We face a problem here. How can the emotional state of the sentimentalist advocating “marriage equality” be given due respect? The common view will be that by subjecting his or her position, as it has been emotionally expressed, to “rigorous examination” is hardly fair. Is this not “attacking the person”? Recently a new Parliamentarian in her maiden speech said that she had entered the House of Representatives carrying a sense of disillusionment about the nation’s laws that treat the love of one of her sons as inferior to that of his brothers. That, she revealed, was why she was opposed to a plebiscite and presumably she would also give her vote for “Marriage Equality” legislation.

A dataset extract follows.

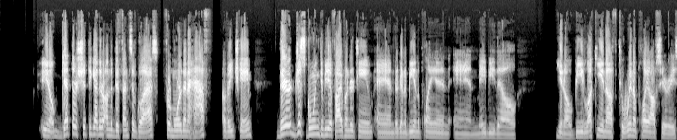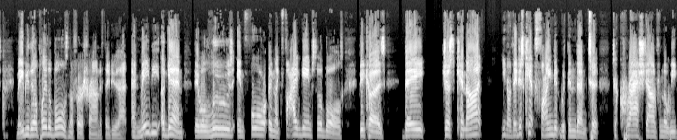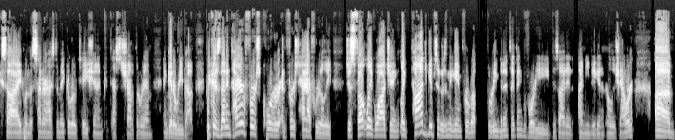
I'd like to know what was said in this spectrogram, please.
you know, get their shit together on the defensive glass for more than a half of each game, they're just going to be a 500 team, and they're going to be in the play-in, and maybe they'll you know, be lucky enough to win a playoff series. Maybe they'll play the Bulls in the first round if they do that. And maybe again, they will lose in four in like five games to the Bulls because they just cannot, you know, they just can't find it within them to to crash down from the weak side when the center has to make a rotation and contest a shot at the rim and get a rebound. Because that entire first quarter and first half really just felt like watching like Taj Gibson was in the game for about three minutes, I think, before he decided I need to get an early shower. Um,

The difficulties we have in answering such sentiments are obvious. How to fairly respond to this MP’s view of the law? But now these sentiments have entered into political debate. How does one proceed to argue against such assertions? It is as if such assertions transcend political argument even while they are formed very decidedly to contribute to the public justification for a change in the Marriage Act. Would it not be unseemly and unfair to take these as arguments? If that is where we have reached we may well have come to a point from which there seems to be no turning back. This is not just a psychological point but it has a kind of coherence with the logic of our system of parliamentary politics that has been seriously malformed under neo-liberal individualism. We now struggle to actually develop genuine political debate!
To take another example: how does one now tell the former Human Rights Commissioner, whose advocacy of “Marriage Equality” and his political career are so inextricably linked to his “engagement”, that his support for such legislation is wholly misconceived. It is like telling him that his entire way of life is wrong. To now suggest to him that this is a debate about the role of the Marriage Act in our system of public governance will seem to him, and those in this debate who are swayed by his commitment to his way of life, to be somewhat obscurantist, “out of date”, if not completely irrelevant, or even an attack upon his person.

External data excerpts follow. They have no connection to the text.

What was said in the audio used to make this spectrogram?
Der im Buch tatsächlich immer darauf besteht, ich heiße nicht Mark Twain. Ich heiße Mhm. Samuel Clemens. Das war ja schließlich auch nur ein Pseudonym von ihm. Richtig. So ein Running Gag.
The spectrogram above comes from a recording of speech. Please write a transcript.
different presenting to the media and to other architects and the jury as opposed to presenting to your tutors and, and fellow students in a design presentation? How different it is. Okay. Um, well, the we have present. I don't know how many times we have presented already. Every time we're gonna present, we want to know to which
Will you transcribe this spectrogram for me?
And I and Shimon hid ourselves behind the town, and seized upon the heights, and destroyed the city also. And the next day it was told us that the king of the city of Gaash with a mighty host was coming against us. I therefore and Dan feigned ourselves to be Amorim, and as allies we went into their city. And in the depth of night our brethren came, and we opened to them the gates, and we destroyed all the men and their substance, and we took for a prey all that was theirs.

But to make that judgement about the limitations of this debate, one would have to first accept the validity of the “way of life” that is presupposed by such advocacy.
The way ahead for a Christian political option, it would seem, is not by trying to divert the current libertarian stampede; instead, those committed to a Christian way of life -which includes a biblically-directed understanding of marriage, family-life and household stewardship – need to embark on a long-term political self-examination. That has been the persistent suggestion of Nurturing Justice since we began intense political reflection on this matter.
In the meantime, in the face of our dominant cultural patterns, those seeking to promote a Christian political option are going to have find a way of re-discovering the meaning of “Noe” in many other ways as well. That will be part of a concerted effort to preserve and enhance a healthy respect for the God-given integrity of marital responsibility, responsibility of a husband to his wife and a wife to her husband, and for their mutual respect for the marriage institution itself. By saying “Aye” to marriage, as it is directed and endorsed by Jesus’ teaching, means one is also talking about commitment to a way of life that has no qualms about quietly saying “Noe” to some or other conduct (whether by diaphragm, pharmaceuticals or condom) in order to affirm chaste pre-marital living and to endorse in deed the honourable and undefiled character of the marriage bed (Hebrews 13:4). When such Biblical teachings eventually become part of a way of life then any proposed political “Noe” may also look forward to the prospect of a Christian political option, repentant from the heart, that is not compromised by its own furtive duplicity.
19.10.16 (slight revision 1.11.16)